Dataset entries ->
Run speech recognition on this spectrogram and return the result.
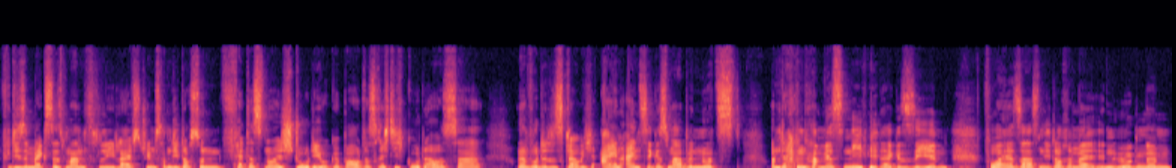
für diese Maxis Monthly Livestreams haben die doch so ein fettes neues Studio gebaut, was richtig gut aussah. Und dann wurde das, glaube ich, ein einziges Mal benutzt. Und dann haben wir es nie wieder gesehen. Vorher saßen die doch immer in irgendeinem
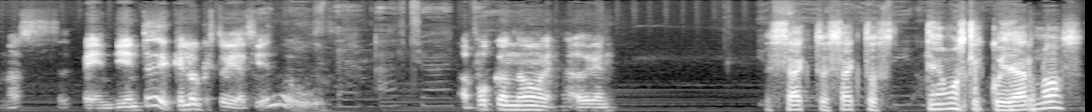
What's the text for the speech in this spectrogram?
más pendiente de qué es lo que estoy haciendo. ¿A poco no, Adrián? Exacto, exacto. Tenemos que cuidarnos.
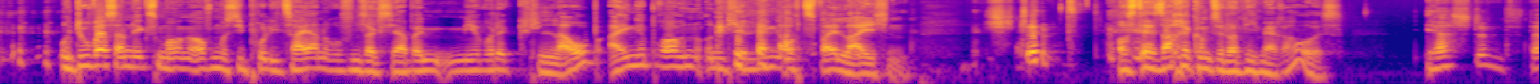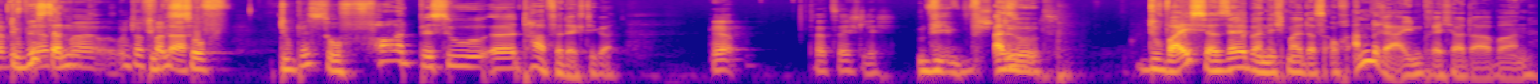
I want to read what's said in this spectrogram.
und du warst am nächsten Morgen auf, musst die Polizei anrufen und sagst, ja, bei mir wurde Glaub eingebrochen und hier liegen auch zwei Leichen. Stimmt. Aus der Sache kommst du doch nicht mehr raus. Ja, stimmt. Da bist du bist dann unter du bist, so, du bist sofort bist du äh, Tatverdächtiger. Ja, tatsächlich. Wie, also du weißt ja selber nicht mal, dass auch andere Einbrecher da waren.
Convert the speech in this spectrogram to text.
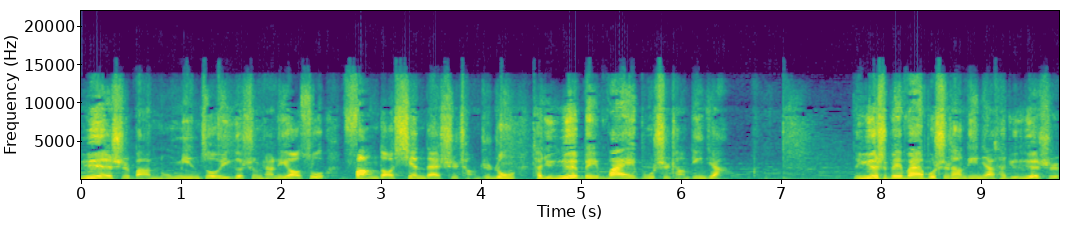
越是把农民作为一个生产力要素放到现代市场之中，它就越被外部市场定价。那越是被外部市场定价，它就越是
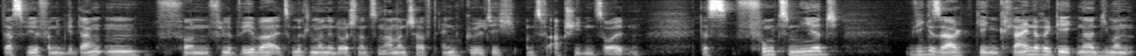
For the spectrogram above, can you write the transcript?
dass wir von dem Gedanken von Philipp Weber als Mittelmann der deutschen Nationalmannschaft endgültig uns verabschieden sollten. Das funktioniert, wie gesagt, gegen kleinere Gegner, die man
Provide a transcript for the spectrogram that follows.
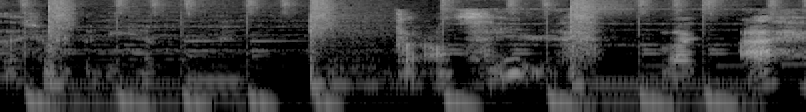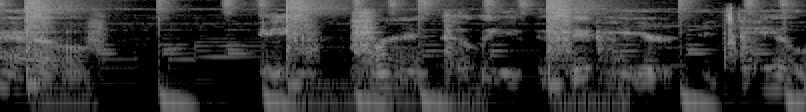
I should have been here. But I'm serious. Like I have a friend telling you to sit here and tell you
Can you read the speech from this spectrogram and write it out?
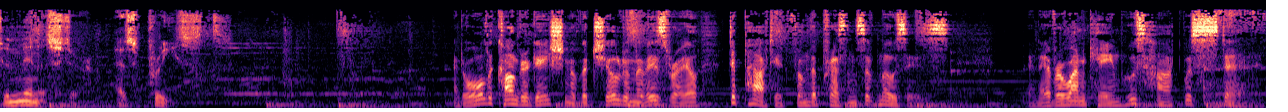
to minister as priests. And all the congregation of the children of Israel departed from the presence of Moses. And everyone came whose heart was stirred,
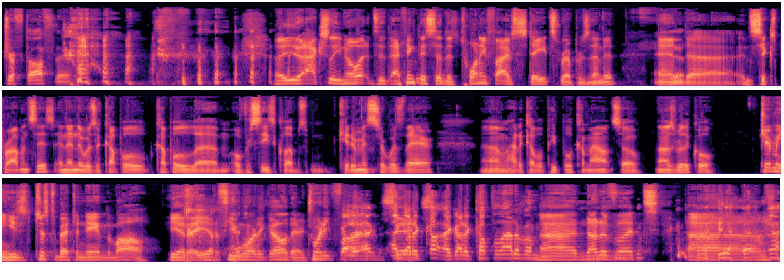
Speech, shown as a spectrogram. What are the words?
drift off there. uh, you know, actually, you know what? I think they said there's 25 states represented and yeah. uh, and six provinces, and then there was a couple couple um, overseas clubs. Kidderminster was there. Um, had a couple people come out, so that was really cool. Jimmy, he's just about to name them all. He had a, he had a few more to go there. Twenty five. I, I, got a I got a couple out of them. Uh, none of it. Uh,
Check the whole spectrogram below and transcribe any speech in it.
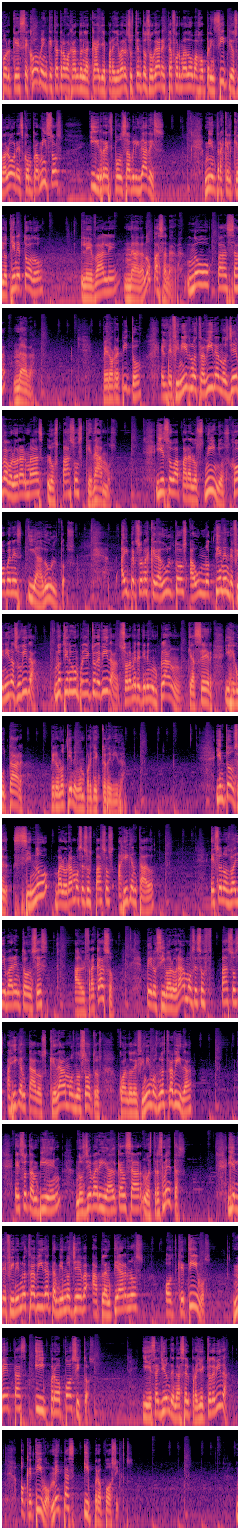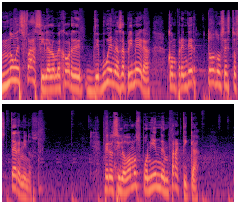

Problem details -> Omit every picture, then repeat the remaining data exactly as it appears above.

Completed task ->
Run speech recognition on this spectrogram and return the result.
für diese Maxis Monthly Livestreams haben die doch so ein fettes neues Studio gebaut, was richtig gut aussah. Und dann wurde das, glaube ich, ein einziges Mal benutzt. Und dann haben wir es nie wieder gesehen. Vorher saßen die doch immer in irgendeinem
What's the text for the speech in this spectrogram?
más pendiente de qué es lo que estoy haciendo. ¿A poco no, Adrián? Exacto, exacto. Tenemos que cuidarnos.
I want to read what's said in this spectrogram.
und du warst am nächsten Morgen auf, musst die Polizei anrufen und sagst, ja, bei mir wurde Glaub eingebrochen und hier liegen auch zwei Leichen. Stimmt. Aus der Sache kommst du doch nicht mehr raus. Ja, stimmt. Da bist du bist dann unter du bist, so, du bist sofort bist du äh, Tatverdächtiger. Ja, tatsächlich. Wie, also du weißt ja selber nicht mal, dass auch andere Einbrecher da waren.
Convert the speech in this spectrogram to text.
越是把农民作为一个生产力要素放到现代市场之中，它就越被外部市场定价。那越是被外部市场定价，它就越是
For the spectrogram above, can you write the transcript?
dass wir von dem Gedanken von Philipp Weber als Mittelmann der deutschen Nationalmannschaft endgültig uns verabschieden sollten. Das funktioniert, wie gesagt, gegen kleinere Gegner, die man
Provide a transcript for the spectrogram that follows.
I should have been here. But I'm serious. Like I have a friend telling you to sit here and tell you
Can you read the speech from this spectrogram and write it out?
to minister as priests. And all the congregation of the children of Israel departed from the presence of Moses. And everyone came whose heart was stirred,
Speech, shown as a spectrogram. What are the words?
drift off there. uh, you know, actually, you know what? I think they said there's 25 states represented and yeah. uh, and six provinces, and then there was a couple couple um, overseas clubs. Kidderminster was there. Um, had a couple people come out, so that was really cool. Jimmy, he's just about to name them all. He had a, he had a few more to go there. Twenty five. I, I, got a I got a couple out of them. Uh, none of it. Uh,
Check the whole spectrogram below and transcribe any speech in it.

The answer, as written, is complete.